38. Unfit people die sooner, have more heart disease and cancer, suffer from impotence, sluggish sex drive and slow metabolism, and get more stomach ulcers than fit people. According to a study by Dr. Kathleen Hutchinson and co-workers from Miami University, people with excellent cardiovascular fitness can also hear better than those with poor fitness. People with good muscle strength could hear even better - if they also had good cardiovascular fitness. Researchers speculated that fit people have superior hearing because they have better circulation and healthier levels of blood fats.
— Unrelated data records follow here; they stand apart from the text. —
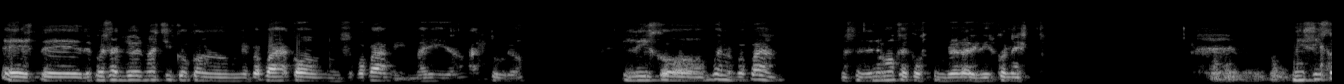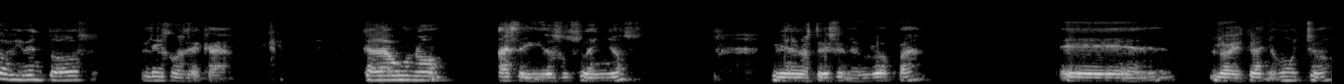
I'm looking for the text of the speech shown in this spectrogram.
Este, después salió el más chico con mi papá, con su papá, mi marido, Arturo. Y le dijo, bueno, papá, nos tenemos que acostumbrar a vivir con esto. Mis hijos viven todos lejos de acá. Cada uno ha seguido sus sueños. Viven los tres en Europa. Eh, los extraño mucho,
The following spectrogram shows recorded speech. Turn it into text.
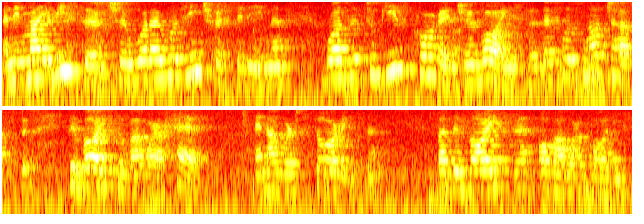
And in my research, uh, what I was interested in was to give courage a voice that was not just the voice of our head and our stories, but the voice of our bodies.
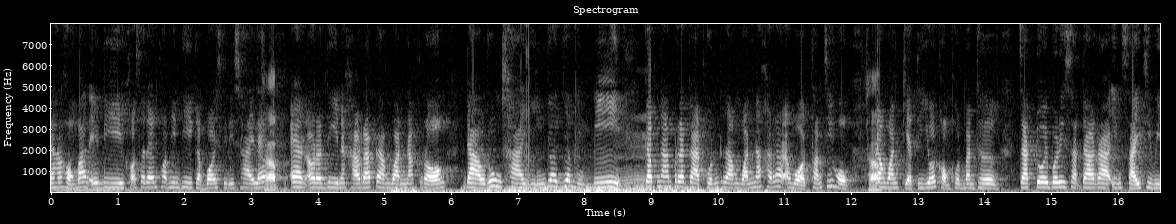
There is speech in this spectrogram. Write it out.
นะคะของบ้าน AB ขอแสดงความยินดีกับบอยสิริชัยและครับ แอนอรดีนะคะ รับรางวัลนักร้อง ดาวรุ่งชายหญิงยอดเยี่ยมแห่งปีอืมกับงานประกาศผลรางวัลนาคราชอวอร์ดครั้งที่ ครับ 6 รางวัลเกียรติยศของคนบันเทิง จัดโดยบริษัทดาราอินไซต์ทีวี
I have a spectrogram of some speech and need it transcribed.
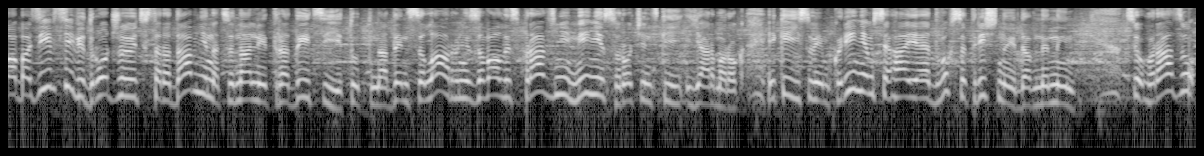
Абазівці відроджують стародавні національні традиції. Тут на день села організували справжній міні-сорочинський ярмарок, який своїм корінням сягає 200-річної давнини. Цього разу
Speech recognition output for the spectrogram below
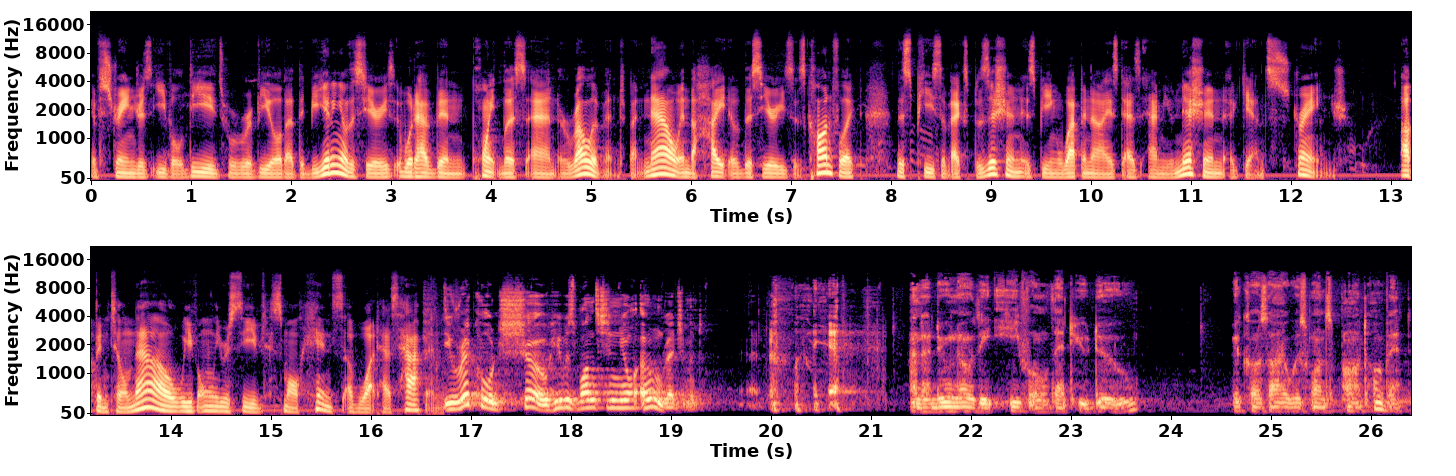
if Strange's evil deeds were revealed at the beginning of the series, it would have been pointless and irrelevant. But now, in the height of the series' conflict, this piece of exposition is being weaponized as ammunition against Strange. Up until now, we've only received small hints of what has happened. The records show he was once in your own regiment. And I do know the evil that you do because I was once part of it.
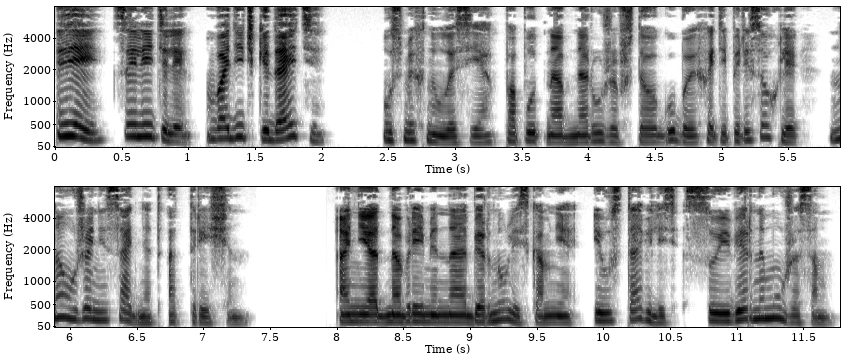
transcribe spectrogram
«Эй, целители, водички дайте!» — усмехнулась я, попутно обнаружив, что губы хоть и пересохли, но уже не саднят от трещин. Они одновременно обернулись ко мне и уставились с суеверным ужасом.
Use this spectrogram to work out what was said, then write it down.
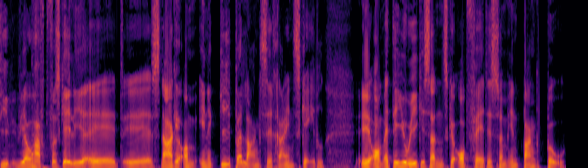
de, vi har jo haft forskellige øh, øh, snakke om energibalance-regnskabet, øh, om at det jo ikke sådan skal opfattes som en bankbog,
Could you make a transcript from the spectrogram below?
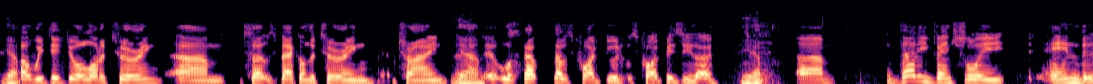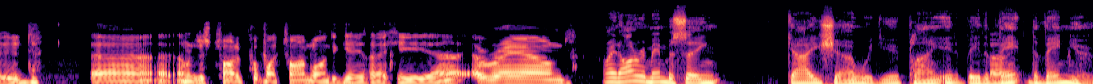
Yeah. But we did do a lot of touring, um, so it was back on the touring train. Yeah. that, it was, that, that was quite good. It was quite busy though. Yep. Um, that eventually ended. Uh, I'm just trying to put my timeline together here. Around I mean, I remember seeing Geisha with you playing. It'd be the Uh, the venue.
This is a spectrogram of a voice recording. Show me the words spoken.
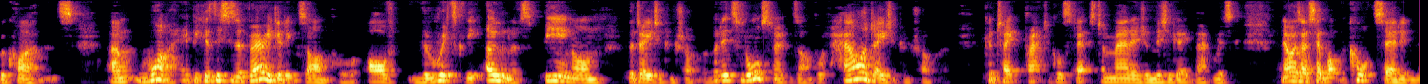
requirements. Um, why? Because this is a very good example of the risk, the onus being on the data controller, but it's also an example of how a data controller can take practical steps to manage and mitigate that risk. Now, as I said, what the court said in,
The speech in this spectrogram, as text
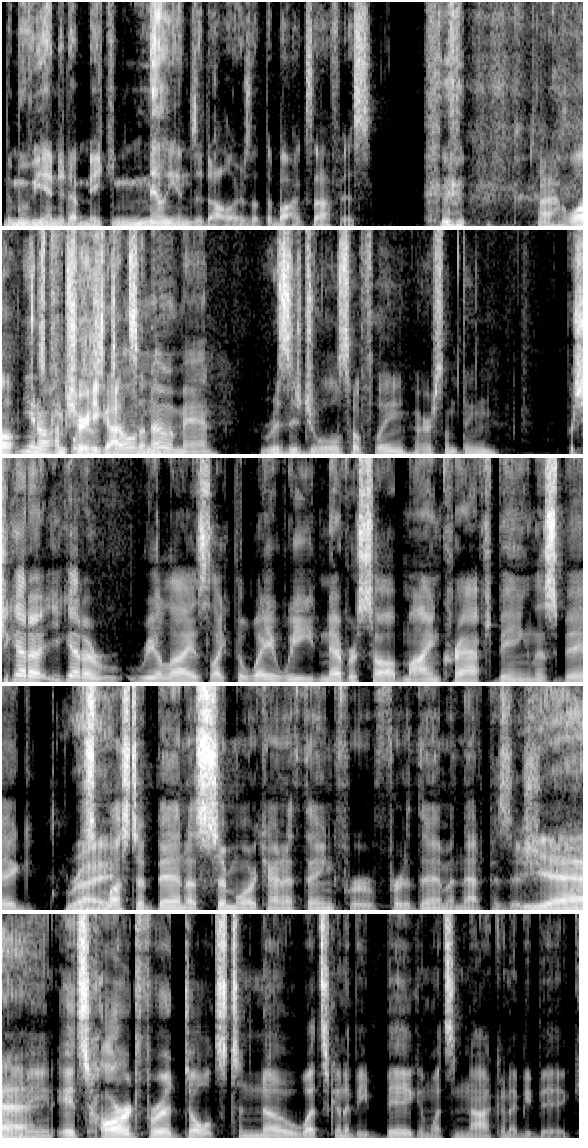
The movie ended up making millions of dollars at the box office. Uh, well, you know, I'm sure he got some know, man. residuals, hopefully, or something. But you gotta you gotta realize like the way we never saw Minecraft being this big. Right. This must have been a similar kind of thing for for them in that position. you know what Yeah. I mean, it's hard for adults to know what's going to be big and what's not going to be big.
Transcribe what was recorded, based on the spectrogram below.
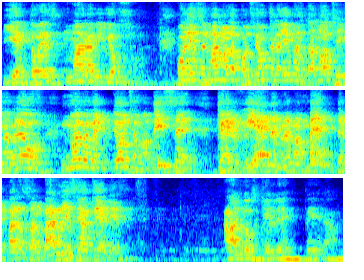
Y esto es maravilloso. Por eso, hermano, la porción que leímos esta noche en Hebreos 9:28 nos dice que Él viene nuevamente para salvar, dice a quienes, a los que le esperan.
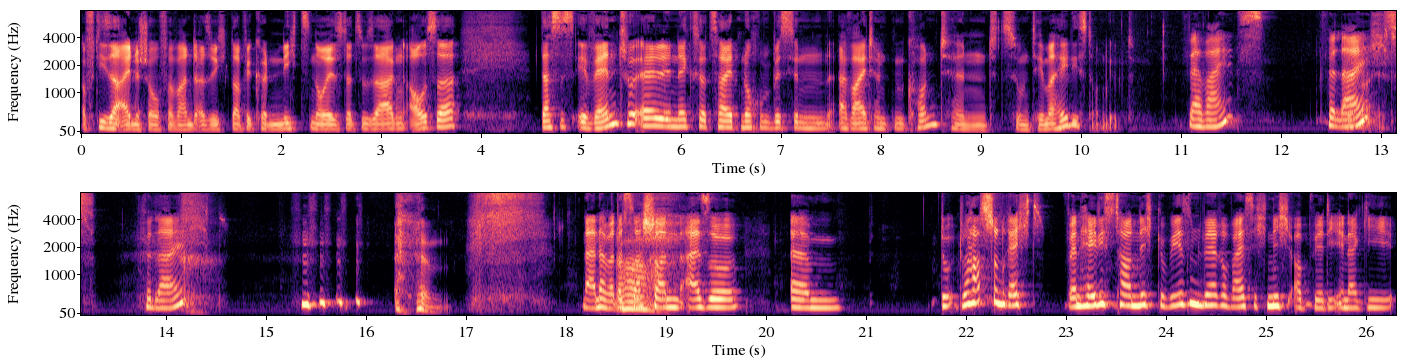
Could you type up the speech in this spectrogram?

39. Exercise can help patients with fibromyalgia (FM). FM patients have unexplained whole-body muscle and joint pain. FM affects nearly four million Americans, most of whom are women. Symptoms include chronic fatigue, muscle and joint pain not caused by inflammation, impaired sleep, morning stiffness and sometimes irritable bowel syndrome. Patients typically have lower strength, endurance and flexibility than normal. Anyone with FM should start with low-impact aerobics, stretching activities, such as yoga, Tai Chi or relaxation exercises. They can begin weight training after doing aerobics for about four weeks. It is likely FM is at least partly a metabolic disorder, associated with lack of exercise and poor diet. As with most disease, the cure lies in the prevention.

40. Chronic exercise provides a protective role in reducing the extent of hepatotoxicity induced by halothane ( a volatile anesthetic) administration in rats. Exercise training in mice reduces myocardial tissue damage after the administration of the antitumor antibiotic, doxorubicin. Exercise increases activities of hepatic antioxidant enzymes and lowers products of lipid peroxidation in both the liver and heart. It is conceivable that routine exercise alters the toxic effects of alcohol and several drugs in the liver and protects cells, vital organs and tissues from toxins and free radicals generated through the metabolism of various pharmacological agents.

41. Persons with stroke can make significant gains in fitness and thereby reduce the potential for further disease and functional decline. Gains in cardiovascular endurance, muscular strength and endurance, flexibility and body composition can have a dramatic effect in improving the overall health of stroke survivors.

42. Incidence of duodenal ulcers is lower in men who exercise either intensely or moderately according to a poll of nearly 12,000 men and women conducted by the Cooper Clinic in Dallas, Texas. This suggests that exercise training boosts the immune system and prevents some types of stomach ulcers.

43. A 12-year study of 21,481 men published in the New England Journal of Medicine found that those who exercised at least five times a week were only 10 times as likely to die suddenly during heavy exercise, compared to men who exercised vigorously less than once a week who were 74 times more likely to die doing heavy yard work, jogging or playing a racquet sport. Dr. Christine Abler, of Brigham and Women's Hospital, Boston, states " The benefits of routine exercise on heart disease, especially when performed consistently (compared to sporadic workouts) clearly outweighs the small risk of sudden death during an episode of vigorous exertion".


References

Muscular Development (July 2000) Advanced Research Press

The New Nutrition (1994) Colgan, Michael PhD

Muscular Development (September 2000) Advanced Research Press

Medicine & Science in Sports & Exercise (July 2000) ACSM

Muscular Development (August 2000) Advanced Research Press

The Complete Athlete (1997) Winterdyk & Jensen

Alternative Medicine Newsletter (Sept 2000) Burton Goldberg Group

Muscular Development (October 2000) Advanced Research Press

Syndrome X (2000) Challem/Berkson/Smith

Nutrition & Mental Health (Spring 2000) The Quarterly Newsletter of the Canadian Schizophrenia Foundation

Muscular Development (November 2000) Advanced Research Press

Sport Nutrition for Health and Performance (2000) Manore & Thompson (Human Kinetics)

Muscular Development (December 2000) Advanced Research Press

Medicine & Science in Sports & Exercise (Dec 2000) ACSM

Muscular Development (January 2001) Advanced Research Press

Muscular Development (February 2001) Advanced Research Press